The Mammoth Book Of Special Forces Training: Ph... BETTER
After the Filipino revolutionary forces had been defeated, U.S. imperialism drew from the country an increasing quantity of such commercial crops as sugar, coconut and hemp, aside from such other raw materials as logs and mineral ores. Sugar centrals, coconut oil refineries, rope factories and the like were built. The hacienda system of agriculture was further encouraged and reached its full development under the U.S. colonial regime. The purchase of a mere portion of the friar lands by the U.S. government in 1903 from the religious corporations was a token act which did not solve the land problem. Persons other than those who had little or no land, especially the top running dogs of the colonial government, were the ones who were able to take advantage for the land policy.

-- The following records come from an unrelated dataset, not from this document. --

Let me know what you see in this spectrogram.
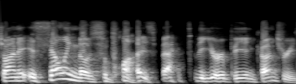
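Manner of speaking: laughing in disbelief.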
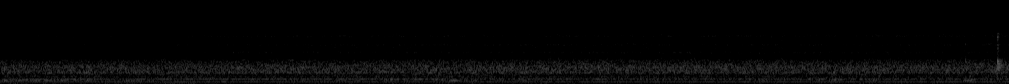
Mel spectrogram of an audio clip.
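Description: Near silence: the faint steady hum and hiss of a running hard drive with its platters spinning, and no seek clicks.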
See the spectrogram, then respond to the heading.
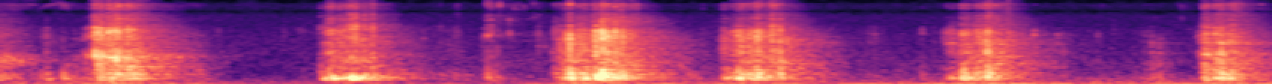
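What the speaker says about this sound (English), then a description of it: "Are my chews like thunderous right now? These are really crispy." Crunchy seeded crisps being chewed close up, with six loud crunching bites spaced roughly half a second to a second apart, each a dense burst of crackle with quiet pauses between.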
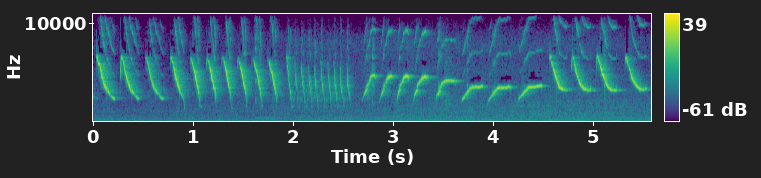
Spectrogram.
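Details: Song of a Belgian canary: quick series of descending whistled notes, a short buzzy rattling trill, then rising sweeps and more falling slurred notes delivered at a brisk, fairly steady pace.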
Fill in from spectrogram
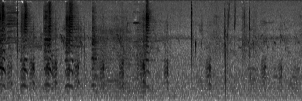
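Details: Canada goose near a dead-tree nest as five newborn goslings leap out after their mother; rapid series of loud nasal honks, several per second early on, fading to sparser calls.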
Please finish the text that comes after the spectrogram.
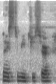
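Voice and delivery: a hushed, timid yes sir to a legend; imitating her starstruck self, soft and small; meek polite reply. Starstruck newcomer greeting Jackie Chan on set, hushed and meek.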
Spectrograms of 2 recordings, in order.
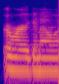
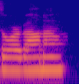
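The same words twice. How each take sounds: First: Oregano as uh-REG-uh-no; short e in the stressed REG of oregano; own pronunciation. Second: Oregano as or-uh-GAH-no; an "ah" in the stressed GAH of oregano; everybody else's pronunciation. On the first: Shown as a demonstration. Insisting to viewers on her version, oregano as uh-REG-uh-no. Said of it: "it is oregano". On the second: Retold or imitated. Quoting how everybody else says it, oregano as or-uh-GAH-no. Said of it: "'Cause everybody else says oregano".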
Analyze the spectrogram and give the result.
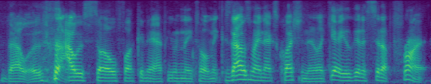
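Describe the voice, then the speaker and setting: A young man with an American accent and a fairly low voice chats casually with friends. He tells stories informally and swears freely, like a co-host on a podcast. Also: brisk, fairly bright tone. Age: young adult. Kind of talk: casual chat among friends.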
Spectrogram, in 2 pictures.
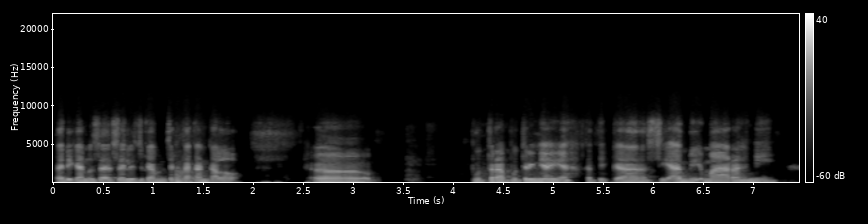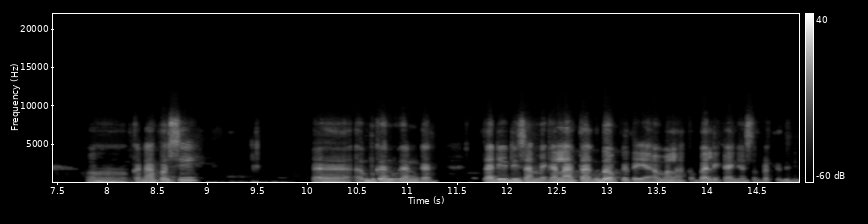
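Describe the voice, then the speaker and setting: A woman's voice: medium pitch, a bit bright, dry recording. A woman moderating an online parenting webinar, politely reading out audience questions with many hesitant fillers over a video call.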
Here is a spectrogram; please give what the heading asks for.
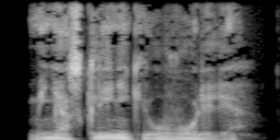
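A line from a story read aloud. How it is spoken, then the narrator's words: Quiet voice. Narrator (Russian): наконец проговорил он негромким голосом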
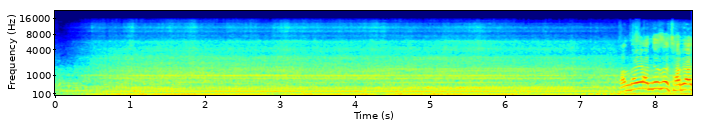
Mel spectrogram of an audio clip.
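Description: Water rushes and churns in a boat's wake.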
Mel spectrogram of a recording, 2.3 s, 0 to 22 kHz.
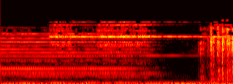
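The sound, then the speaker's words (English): A telephone rings at 8 o'clock with a sustained, bright metallic trill that stops briefly, then a second ring bursts in loudly. Nobody speaks over it. “At 8, my phone rang.”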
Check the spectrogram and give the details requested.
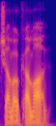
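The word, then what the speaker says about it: chimookomaan: other states the word for white person is pronounced jamok Amon it translates to man with a knife because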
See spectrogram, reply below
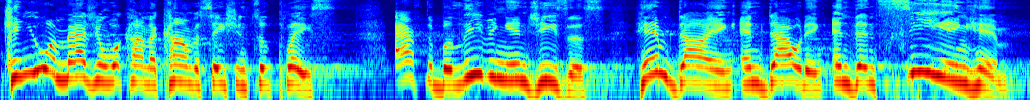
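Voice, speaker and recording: In a large hall with long reverb, a young man from Brooklyn, New York, preaches a campus sermon in his Brooklyn accent. His pitch is extremely high and his delivery very animated at a normal speed, full of impassioned rhetorical questions and a little casual slang.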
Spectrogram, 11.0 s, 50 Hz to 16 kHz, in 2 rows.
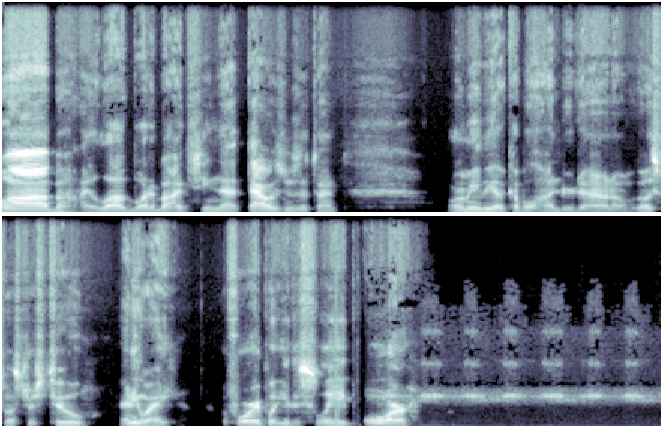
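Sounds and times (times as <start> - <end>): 
speech: 0.0 - 3.1, 3.7 - 9.1
crickets chirping: 8.9 - 10.9.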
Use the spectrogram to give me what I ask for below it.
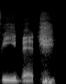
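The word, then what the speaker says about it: Fiebich: I'm pretty sure it's pronounced Feebitch.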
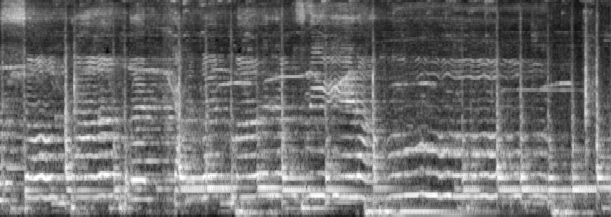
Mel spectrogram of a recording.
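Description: Live Javanese jaranan accompaniment music for a barongan dance: hand-drum (kendang) patterns over a keyboard organ melody with held notes, and a deep low tone swelling about halfway through.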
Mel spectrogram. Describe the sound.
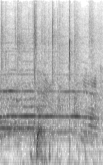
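A crowd cheers and claps steadily, with scattered sharp hand claps standing out over a dense wash of voices and noise filling the room.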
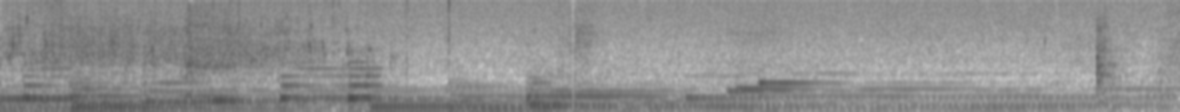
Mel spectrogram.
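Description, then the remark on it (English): Water pours steadily into a baptismal font during a baptism, a continuous splashing trickle whose hollow ringing tone rises as the basin fills, with no voices. “Go ahead and pour the rest in.”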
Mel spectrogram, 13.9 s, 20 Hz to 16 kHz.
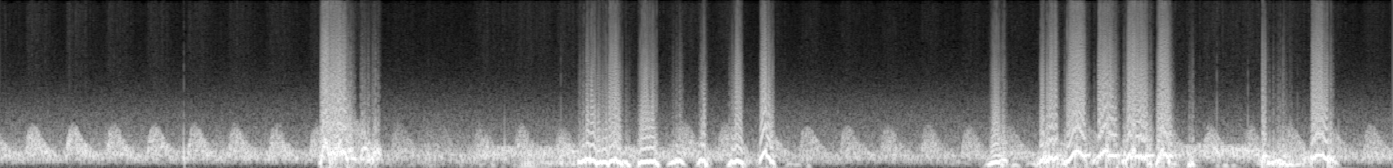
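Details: Fetal heartbeat at 16 weeks of pregnancy on an Angel Sound home Doppler: fast, regular galloping whoosh-thumps at about 170 a minute, with loud scraping bursts.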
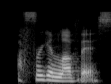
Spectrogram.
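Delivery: put-on loud whisper. Retelling what a course leader said leaning across: imitating a loud whisper. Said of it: "whispering in the loud way that men whisper".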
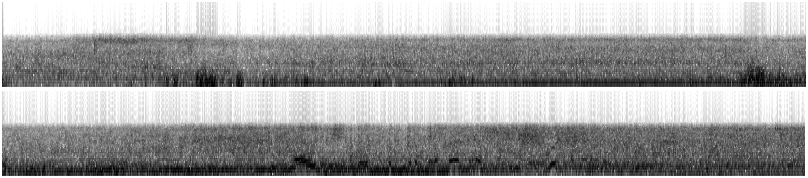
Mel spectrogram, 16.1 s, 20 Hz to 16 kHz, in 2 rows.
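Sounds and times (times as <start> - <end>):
diesel truck engine idling: 0.0 - 16.0.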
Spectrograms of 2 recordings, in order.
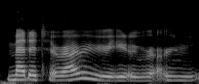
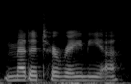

Landlords in authority combined with American carpetbaggers in titling to themselves public lands of commercial, agricultural and speculatory value.
The Mammoth Book of Special Forces Training: Ph...
The entire people of the world, especially the people of Europe, owe the Soviet Union under the great leadership of Comrade Stalin the turning of the tide of the entire world war against fascism. It was the battle of Stalingrad that weakened the Axis powers to the core. From then on, the Soviet Red Army advanced and the fascist forces were annihilated and disintegrated without letup.
The financial operations of these foreign establishments strengthened the production of export crops. The total value of agricultural exports rose from P500,000 in 1810 to P108 million in 1870. This rose even more rapidly towards the outbreak of the Philippine Revolution of 1898. The cultivation of abaca and sugar was encouraged and these crops became the principal exports of the country. In the mid-19th century, the level of sugar production was 3,000 picu1s and four decades later it reached 2,000,000 piculs. American refineries (controlled by the mammoth American Sugar Refining Company) were specially interested in sugar so that in 1885, they were already getting two-thirds of this crop or 225,000 short tons. In 1898, the American consul in Manila could boast that the value of trade under his supervision equalled that of 21 competitors combined. 041b061a72